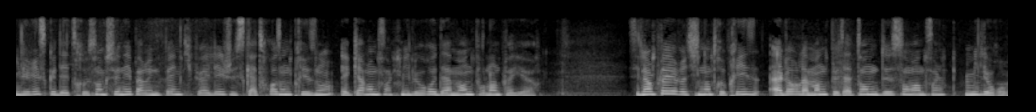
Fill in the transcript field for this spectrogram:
Il risque d'être sanctionné par une peine qui peut aller jusqu'à 3 ans de prison et 45 000 euros d'amende pour l'employeur. Si l'employeur est une entreprise, alors l'amende peut attendre 225 000 euros.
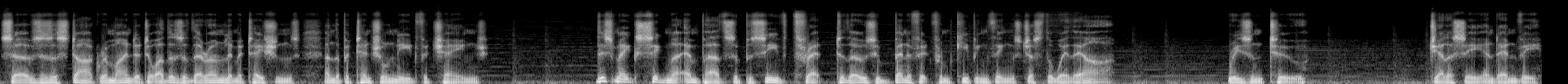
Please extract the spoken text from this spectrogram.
serves as a stark reminder to others of their own limitations and the potential need for change. This makes Sigma empaths a perceived threat to those who benefit from keeping things just the way they are. Reason 2. Jealousy and envy.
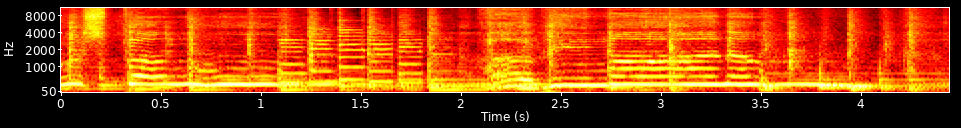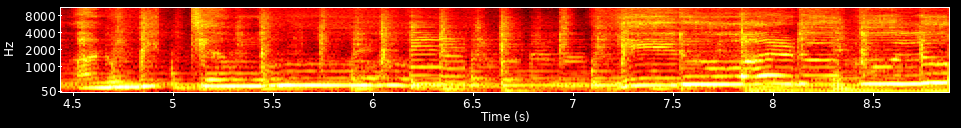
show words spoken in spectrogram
పుష్పము అభిమానం అనునిత్యము. ఇరు అడుగులు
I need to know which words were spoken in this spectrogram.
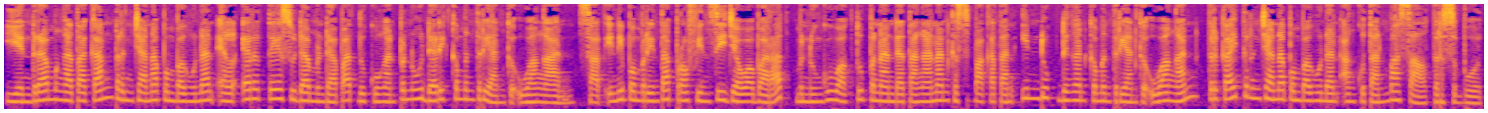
Yendra mengatakan rencana pembangunan LRT sudah mendapat dukungan penuh dari Kementerian Keuangan. Saat ini pemerintah Provinsi Jawa Barat menunggu waktu penandatanganan kesepakatan induk dengan Kementerian Keuangan terkait rencana pembangunan angkutan massal tersebut.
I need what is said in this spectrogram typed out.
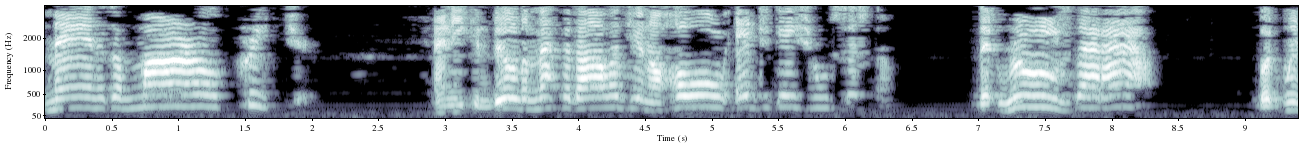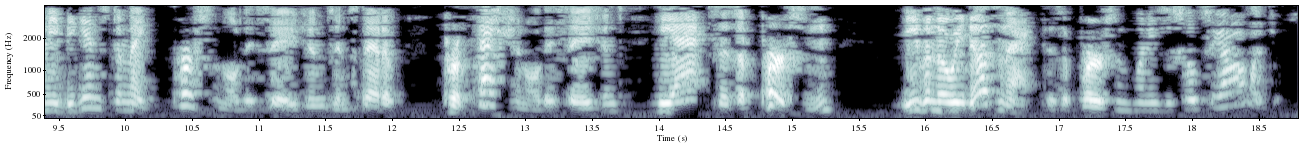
Man is a moral creature. And he can build a methodology and a whole educational system that rules that out. But when he begins to make personal decisions instead of professional decisions, he acts as a person, even though he doesn't act as a person when he's a sociologist.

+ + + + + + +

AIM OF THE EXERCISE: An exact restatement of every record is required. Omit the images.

TASK RESULT:
Fill in the transcript field for this spectrogram:
Il risque d'être sanctionné par une peine qui peut aller jusqu'à 3 ans de prison et 45 000 euros d'amende pour l'employeur. Si l'employeur est une entreprise, alors l'amende peut attendre 225 000 euros.
Please extract the spoken text from this spectrogram.
serves as a stark reminder to others of their own limitations and the potential need for change. This makes Sigma empaths a perceived threat to those who benefit from keeping things just the way they are. Reason 2. Jealousy and envy.
show words spoken in spectrogram
పుష్పము అభిమానం అనునిత్యము. ఇరు అడుగులు
I need to know which words were spoken in this spectrogram.
Yendra mengatakan rencana pembangunan LRT sudah mendapat dukungan penuh dari Kementerian Keuangan. Saat ini pemerintah Provinsi Jawa Barat menunggu waktu penandatanganan kesepakatan induk dengan Kementerian Keuangan terkait rencana pembangunan angkutan massal tersebut.
I need what is said in this spectrogram typed out.
Man is a moral creature. And he can build a methodology and a whole educational system that rules that out. But when he begins to make personal decisions instead of professional decisions, he acts as a person, even though he doesn't act as a person when he's a sociologist.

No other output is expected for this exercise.